Citing PatentFiling datePublication dateApplicantTitle
US8374869 *Aug 4, 2009Feb 12, 2013Electronics And Telecommunications Research InstituteUtterance verification method and apparatus for isolated word N-best recognition result
US20100161334 *Aug 4, 2009Jun 24, 2010Electronics And Telecommunications Research InstituteUtterance verification method and apparatus for isolated word n-best recognition result
Classifications
U.S. Classification704/8, 704/251, 704/243
International ClassificationG10L15/00
Cooperative ClassificationG10L15/22
European ClassificationG10L15/22
Legal Events
DateCodeEventDescription
Feb 12, 2008ASAssignment
Owner name: INSTITUTE FOR INFORMATION INDUSTRY, TAIWAN
Free format text: ASSIGNMENT OF ASSIGNORS INTEREST;ASSIGNORS:JANG, JYH-SHING;WANG, PAI-PIN;CHENG, JIANG-CHUN;AND OTHERS;REEL/FRAME:020561/0184;SIGNING DATES FROM 20071213 TO 20071218

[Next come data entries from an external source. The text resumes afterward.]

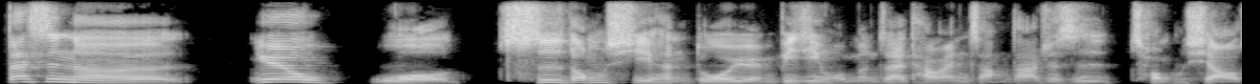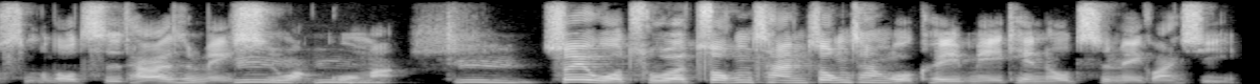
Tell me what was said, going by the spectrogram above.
但是呢，因为我吃东西很多元，毕竟我们在台湾长大，就是从小什么都吃，台湾是美食王国嘛，嗯，嗯，所以我除了中餐，中餐我可以每天都吃，没关系。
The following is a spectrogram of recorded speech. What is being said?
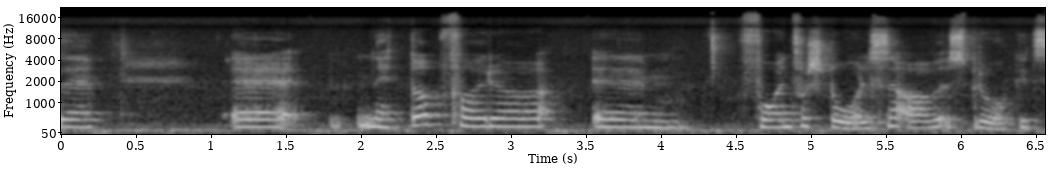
eh, nettopp for å få en forståelse av språkets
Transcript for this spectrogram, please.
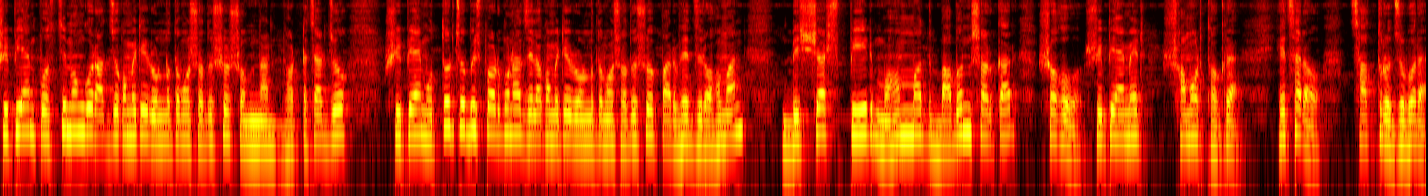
সিপিআইএম পশ্চিমবঙ্গ রাজ্য কমিটির অন্যতম সদস্য সোমনাথ ভট্টাচার্য, সিপিআইএম উত্তর চব্বিশ পরগনা জেলা কমিটির অন্যতম সদস্য পারভেজ রহমান, বিশ্বাস পীর মোহাম্মদ বাবন সরকার সহ সিপিআইএমের সমর্থকরা। এছাড়াও ছাত্র যুবরা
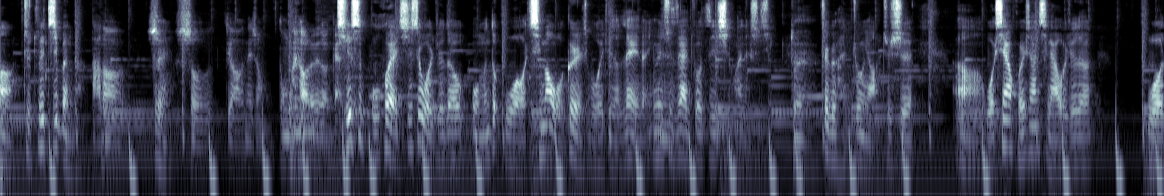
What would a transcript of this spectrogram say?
啊、就最基本的。达到手对手掉那种动不了的那种感觉。其实不会，其实我觉得我们都，我起码我个人是不会觉得累的，因为是在做自己喜欢的事情，对，这个很重要。就是，呃，我现在回想起来，我觉得我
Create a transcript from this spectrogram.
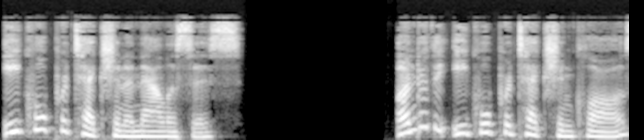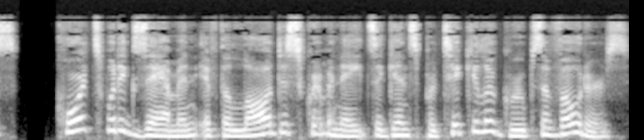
Equal Protection Analysis Under the Equal Protection Clause, courts would examine if the law discriminates against particular groups of voters.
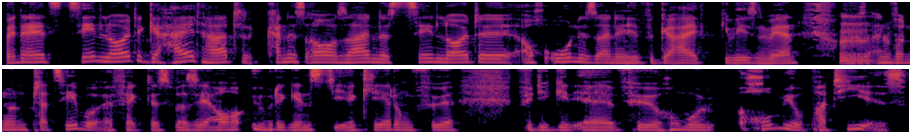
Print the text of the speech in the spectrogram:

Free format text: ASSIGNMENT OF ASSIGNORS INTEREST;ASSIGNORS:JANG, JYH-SHING;WANG, PAI-PIN;CHENG, JIANG-CHUN;AND OTHERS;SIGNING DATES FROM 20071213 TO 20071218;REEL/FRAME:020561/0184